Collected data entries
====

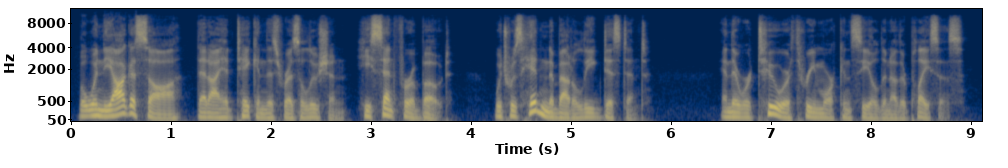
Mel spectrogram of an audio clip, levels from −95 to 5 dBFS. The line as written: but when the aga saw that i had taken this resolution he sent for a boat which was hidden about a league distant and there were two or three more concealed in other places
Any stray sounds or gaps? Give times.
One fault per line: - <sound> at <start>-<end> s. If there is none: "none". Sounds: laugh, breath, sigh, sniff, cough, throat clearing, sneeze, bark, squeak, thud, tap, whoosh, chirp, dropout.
none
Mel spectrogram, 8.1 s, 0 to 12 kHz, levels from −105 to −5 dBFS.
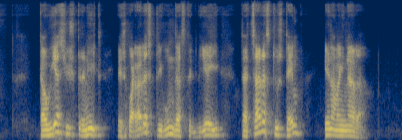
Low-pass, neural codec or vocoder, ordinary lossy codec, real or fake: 10.8 kHz; codec, 44.1 kHz, 2.6 kbps, DAC; Opus, 32 kbps; fake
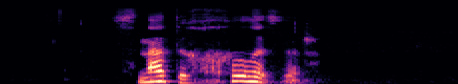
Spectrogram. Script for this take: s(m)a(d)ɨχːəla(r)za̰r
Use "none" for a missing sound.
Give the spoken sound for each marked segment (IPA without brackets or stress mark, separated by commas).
n, d, none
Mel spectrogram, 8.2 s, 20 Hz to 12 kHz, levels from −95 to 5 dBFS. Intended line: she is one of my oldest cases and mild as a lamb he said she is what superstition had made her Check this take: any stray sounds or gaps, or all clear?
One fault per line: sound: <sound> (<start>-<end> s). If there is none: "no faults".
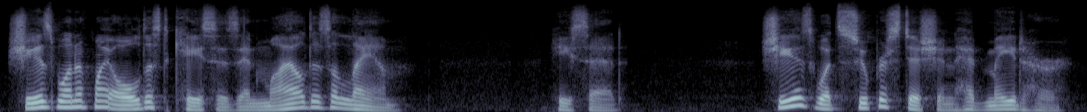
no faults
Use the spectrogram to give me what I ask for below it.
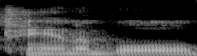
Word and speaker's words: HNBL: three or four letters so it's just hnbl uh pronounced cannibal but not to the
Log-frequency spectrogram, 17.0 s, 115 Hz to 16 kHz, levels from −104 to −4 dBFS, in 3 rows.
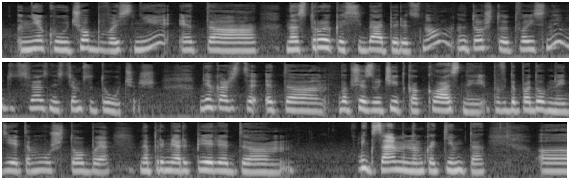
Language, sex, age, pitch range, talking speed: Russian, female, 20-39, 225-255 Hz, 125 wpm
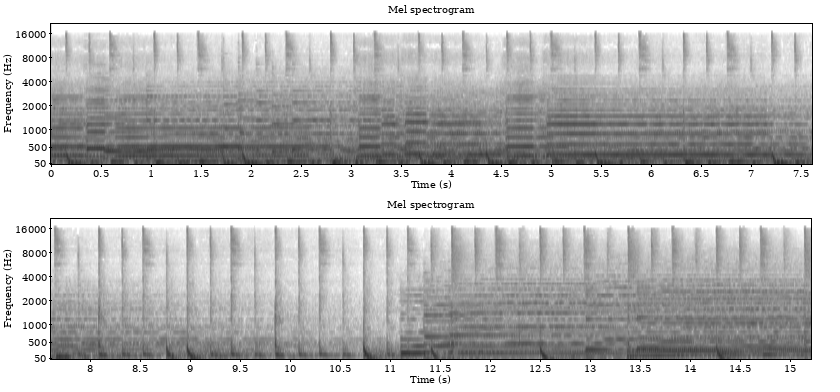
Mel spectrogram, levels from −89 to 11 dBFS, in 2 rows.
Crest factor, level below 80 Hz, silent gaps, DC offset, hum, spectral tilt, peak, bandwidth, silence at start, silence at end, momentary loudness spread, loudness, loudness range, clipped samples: 12 dB; -28 dBFS; none; under 0.1%; none; -7 dB/octave; -6 dBFS; 17 kHz; 0 s; 0 s; 9 LU; -19 LUFS; 6 LU; under 0.1%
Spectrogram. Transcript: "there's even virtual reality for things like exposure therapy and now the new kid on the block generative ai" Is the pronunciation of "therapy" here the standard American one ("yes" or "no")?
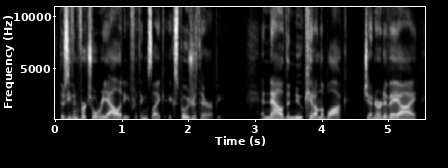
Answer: yes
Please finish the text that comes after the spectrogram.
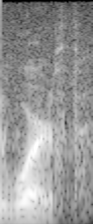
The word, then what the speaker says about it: worth: Se escribe con una O, pero se pronuncia como si fuera una E. Worth.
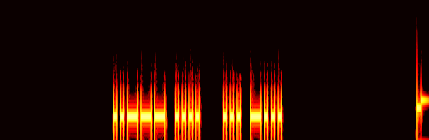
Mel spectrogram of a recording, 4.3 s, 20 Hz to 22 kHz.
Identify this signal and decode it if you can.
Morse code, heard as a keyed tone, about 36 wpm, 700 Hz. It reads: 2H SB
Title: Winter Field Day Exchanges Encore 35wpm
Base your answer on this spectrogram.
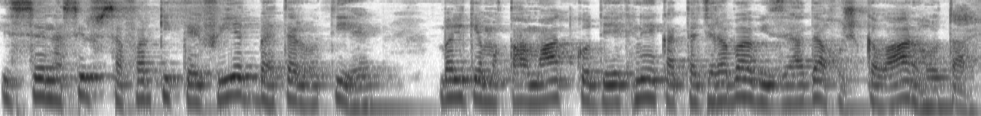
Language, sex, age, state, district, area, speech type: Urdu, male, 30-45, Uttar Pradesh, Muzaffarnagar, urban, spontaneous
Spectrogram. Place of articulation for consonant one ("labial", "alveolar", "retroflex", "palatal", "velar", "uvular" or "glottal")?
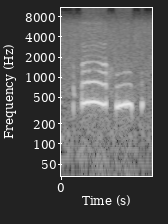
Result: glottal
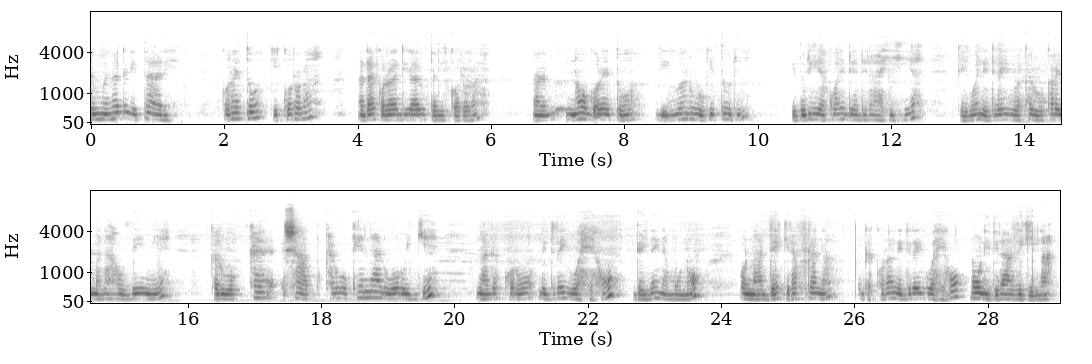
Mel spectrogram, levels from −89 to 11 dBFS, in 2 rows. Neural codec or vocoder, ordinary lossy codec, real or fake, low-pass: none; none; real; 14.4 kHz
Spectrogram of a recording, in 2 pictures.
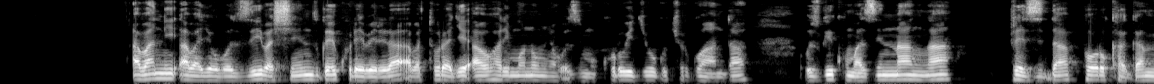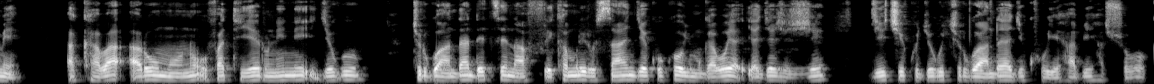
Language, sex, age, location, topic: Kinyarwanda, female, 36-49, Kigali, government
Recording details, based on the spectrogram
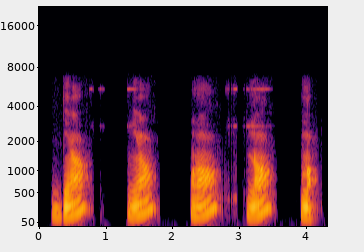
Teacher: ये जो प्रत्येक वर्ग का जो 5वां अक्षर है, इनका उच्चारण कहाँ से किया जाता है, तो बोल रहे हैं यम गणना नाम नासिका च, नाक से इनको बोला जाता है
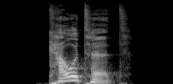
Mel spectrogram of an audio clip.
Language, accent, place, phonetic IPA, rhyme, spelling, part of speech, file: German, Germany, Berlin, [ˈkaʊ̯tət], -aʊ̯tət, kautet, verb, De-kautet.ogg
- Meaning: inflection of kauen: 1. second-person plural preterite 2. second-person plural subjunctive II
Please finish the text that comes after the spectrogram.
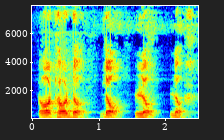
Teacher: आपको अपनी जीभ ऊपर मूर्धा पे ले जानी है।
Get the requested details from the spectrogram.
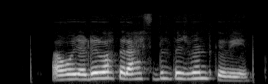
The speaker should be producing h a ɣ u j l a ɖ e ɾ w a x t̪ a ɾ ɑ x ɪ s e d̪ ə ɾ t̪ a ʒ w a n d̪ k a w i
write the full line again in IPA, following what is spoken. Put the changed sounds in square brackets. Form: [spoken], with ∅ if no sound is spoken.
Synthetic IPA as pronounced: h a ɣ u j l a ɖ e ɾ w a x t̪ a ɾ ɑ x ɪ s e d̪ ə [l] t̪ a ʒ w a n d̪ k a w i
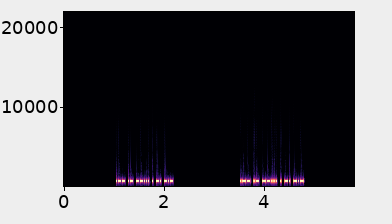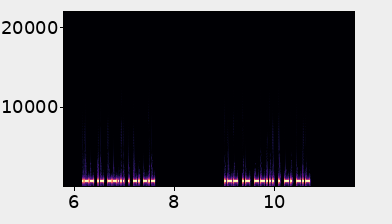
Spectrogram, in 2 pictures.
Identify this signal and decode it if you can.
Morse code, heard as a keyed tone, about 54 wpm, 700 Hz. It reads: WA7ENK WA7ENK WA7ENK WA7ENK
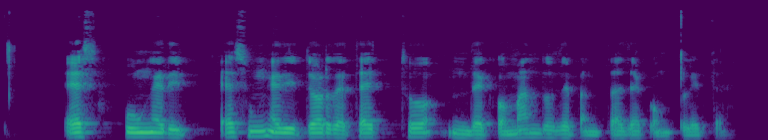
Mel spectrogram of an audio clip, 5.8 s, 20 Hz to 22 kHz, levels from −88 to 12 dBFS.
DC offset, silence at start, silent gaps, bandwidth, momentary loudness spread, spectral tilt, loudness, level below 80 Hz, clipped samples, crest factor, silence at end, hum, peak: under 0.1%; 0.05 s; 0.44-0.48 s; 16 kHz; 11 LU; -6 dB/octave; -29 LUFS; -76 dBFS; under 0.1%; 22 dB; 0.3 s; none; -8 dBFS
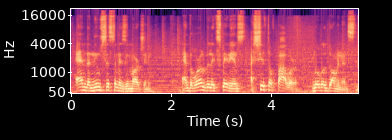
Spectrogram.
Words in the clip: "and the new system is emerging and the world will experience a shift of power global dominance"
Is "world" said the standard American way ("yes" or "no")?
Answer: yes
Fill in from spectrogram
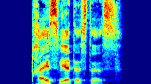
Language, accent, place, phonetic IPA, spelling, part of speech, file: German, Germany, Berlin, [ˈpʁaɪ̯sˌveːɐ̯təstəs], preiswertestes, adjective, De-preiswertestes.ogg
- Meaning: strong/mixed nominative/accusative neuter singular superlative degree of preiswert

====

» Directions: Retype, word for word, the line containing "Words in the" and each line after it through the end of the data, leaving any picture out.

» Solution for this exercise:
Words in the clip: "and the new system is emerging and the world will experience a shift of power global dominance"
Is "world" said the standard American way ("yes" or "no")?
Answer: yes
Fill in from spectrogram
Language, accent, place, phonetic IPA, spelling, part of speech, file: German, Germany, Berlin, [ˈpʁaɪ̯sˌveːɐ̯təstəs], preiswertestes, adjective, De-preiswertestes.ogg
- Meaning: strong/mixed nominative/accusative neuter singular superlative degree of preiswert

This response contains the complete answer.